Above the fireplace hangs the most famous portrait of Louis XIV, painted by Hyacinthe Rigaud. The painter made the original portrait in 1701, at the request of the king himself, who wished to offer it to his grandson who became king of Spain. Conquered by the result, Louis XIV wished to keep the original for him and ordered copies from the artist. The copy of Versailles is the copy made in 1702. The original of the painting is at the Louvre Museum.
Palace of Versailles
Ranked 30 years at the World Heritage Site, the palace of Versailles is one of the finest achievements of French art in the XVII th century. The former hunting lodge of Louis XIII was transformed and expanded by his son Louis XIV who installed his court and his government in 1682. Until the French Revolution, kings succeeded one another, embellishing the castle each in their turn.
The Château now has 2,300 rooms spread over 63,154 m 2.
In 1789, the French Revolution forced Louis XVI to leave Versailles for Paris. The Castle will never be a royal residence, and knows the XIX th century a new destiny: in 1837, he became Museum of the History of France, by the will of King Louis-Philippe, who ascended the throne in 1830. The The rooms of the Château welcome new collections of paintings and sculptures representing both the great characters that illustrate the history of France and the major events that mark it. These collections are enriched until the beginning of the 20th centurycentury. It was then that, under the influence of his most eminent curator, Pierre de Nolhac, the castle reconnected with its own history by finding, in the whole of the central body, its aspect of royal residence of Ancien Régime.

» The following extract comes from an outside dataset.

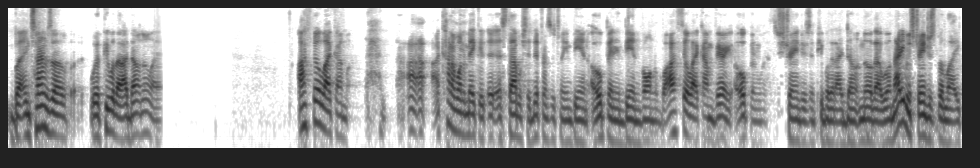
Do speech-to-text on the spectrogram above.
But in terms of with people that I don't know, like, I feel like I'm. I, I kind of want to make it establish a difference between being open and being vulnerable. I feel like I'm very open with strangers and people that I don't know that well. Not even strangers, but like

The Palace of Versailles has never had a protective function in the sense of the medieval castle. From the Renaissance, the term “castle” refers to the rural situation of a sumptuous residence, as opposed to the urban palace. We thus speak of the “Palais du Louvre”, in the heart of Paris, and the “Château de Versailles”, in the countryside. Versailles was then a village, destroyed in 1673 to make way for the new city wanted by Louis XIV. Today the centerpiece of Versailles urban planning, the Château now seems far from the countryside that would distinguish it from a palace. Yet, on the garden side, to the west, the estate of Versailles still adjoins wood and agricultural fields.